Give back only one number: how many lines in the data below contain the word "spectrogram".

PROVIDED RECORDS Block Start

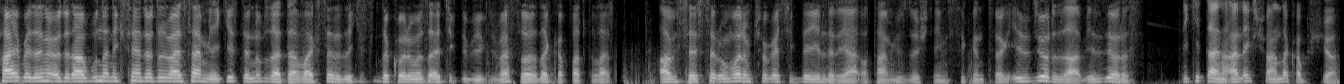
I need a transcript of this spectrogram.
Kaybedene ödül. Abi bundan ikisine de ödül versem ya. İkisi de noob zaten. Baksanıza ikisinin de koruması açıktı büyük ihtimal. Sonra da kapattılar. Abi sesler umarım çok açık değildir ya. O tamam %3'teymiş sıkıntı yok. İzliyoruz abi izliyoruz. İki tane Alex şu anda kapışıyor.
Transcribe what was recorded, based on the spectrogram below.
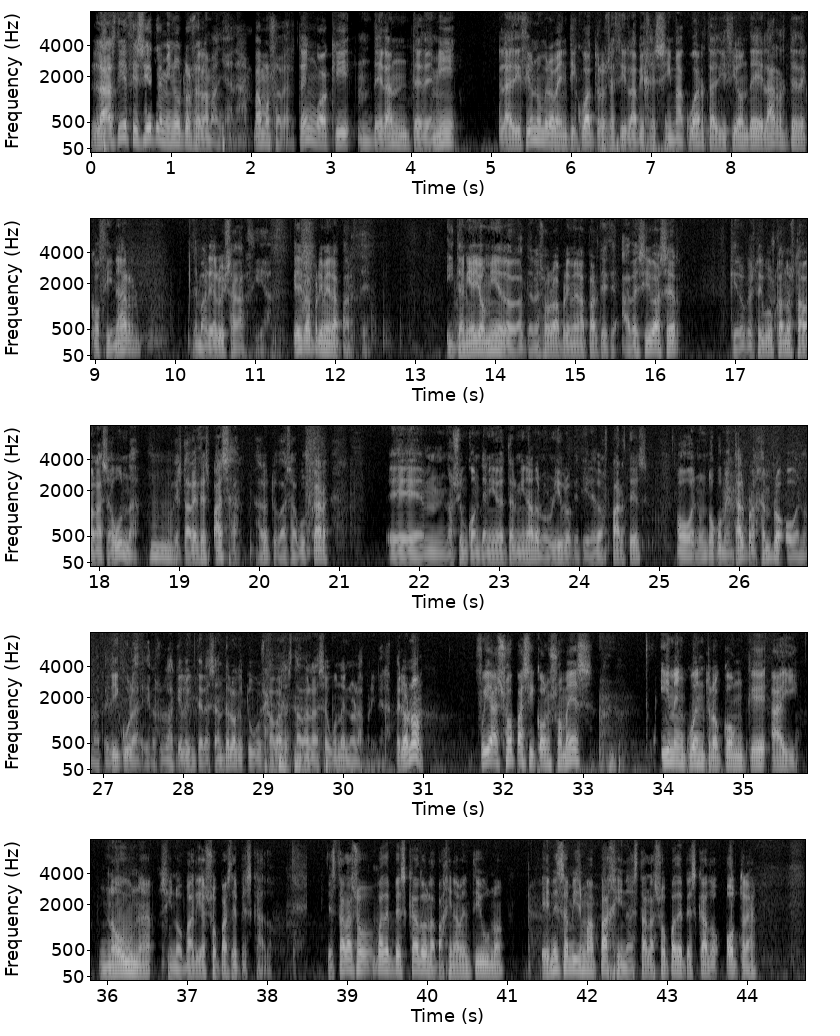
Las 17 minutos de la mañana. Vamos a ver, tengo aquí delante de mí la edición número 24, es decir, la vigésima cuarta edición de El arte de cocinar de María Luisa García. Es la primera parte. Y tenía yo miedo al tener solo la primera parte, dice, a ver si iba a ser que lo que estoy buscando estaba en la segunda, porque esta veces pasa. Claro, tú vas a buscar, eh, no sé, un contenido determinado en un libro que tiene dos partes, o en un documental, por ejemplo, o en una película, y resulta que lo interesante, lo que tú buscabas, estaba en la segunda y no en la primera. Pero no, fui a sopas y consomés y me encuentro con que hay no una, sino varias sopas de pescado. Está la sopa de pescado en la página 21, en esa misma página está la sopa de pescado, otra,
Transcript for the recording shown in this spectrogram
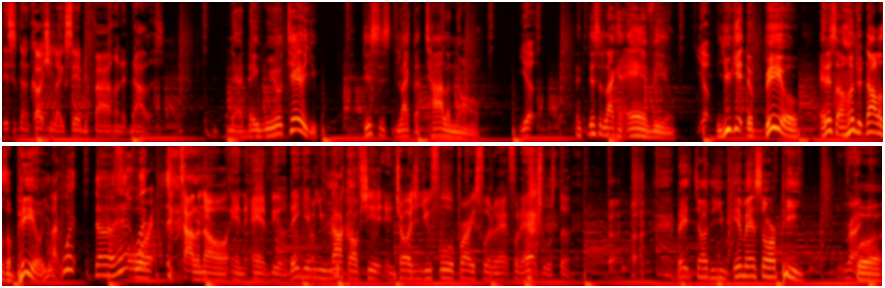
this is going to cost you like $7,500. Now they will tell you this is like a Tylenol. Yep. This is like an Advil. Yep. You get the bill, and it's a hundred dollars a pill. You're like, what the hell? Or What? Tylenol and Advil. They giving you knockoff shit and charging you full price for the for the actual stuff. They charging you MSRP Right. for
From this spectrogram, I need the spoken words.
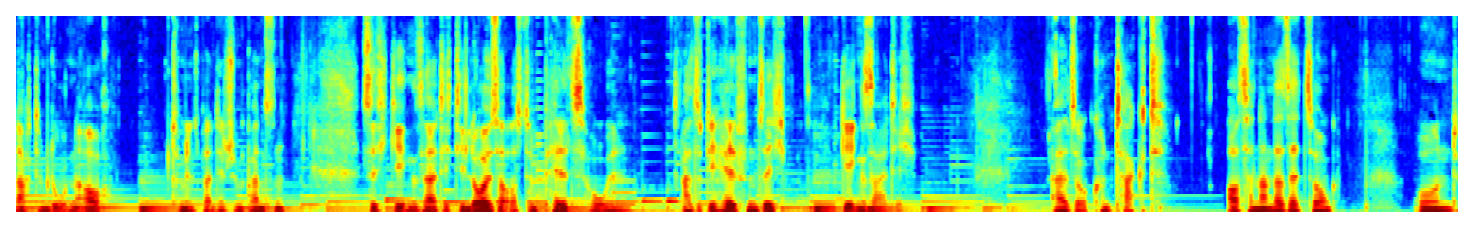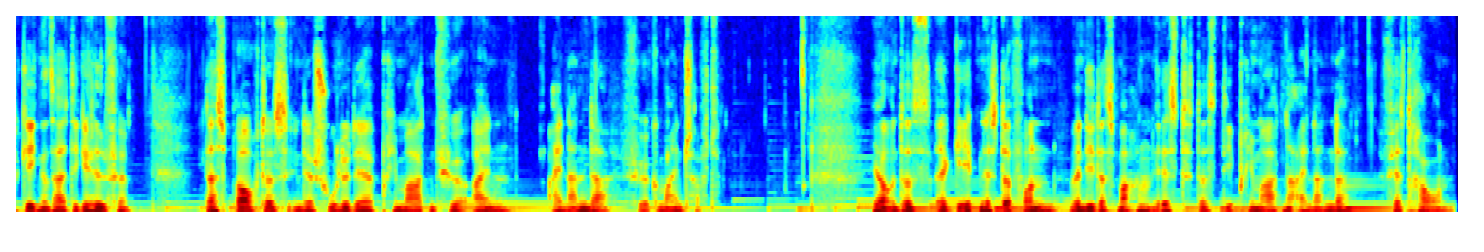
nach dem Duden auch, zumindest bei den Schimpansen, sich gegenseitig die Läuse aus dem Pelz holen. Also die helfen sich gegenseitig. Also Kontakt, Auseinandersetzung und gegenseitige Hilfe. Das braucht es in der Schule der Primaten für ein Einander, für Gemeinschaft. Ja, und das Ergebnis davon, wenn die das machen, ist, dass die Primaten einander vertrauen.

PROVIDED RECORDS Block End

WRITTEN RESPONSE: 4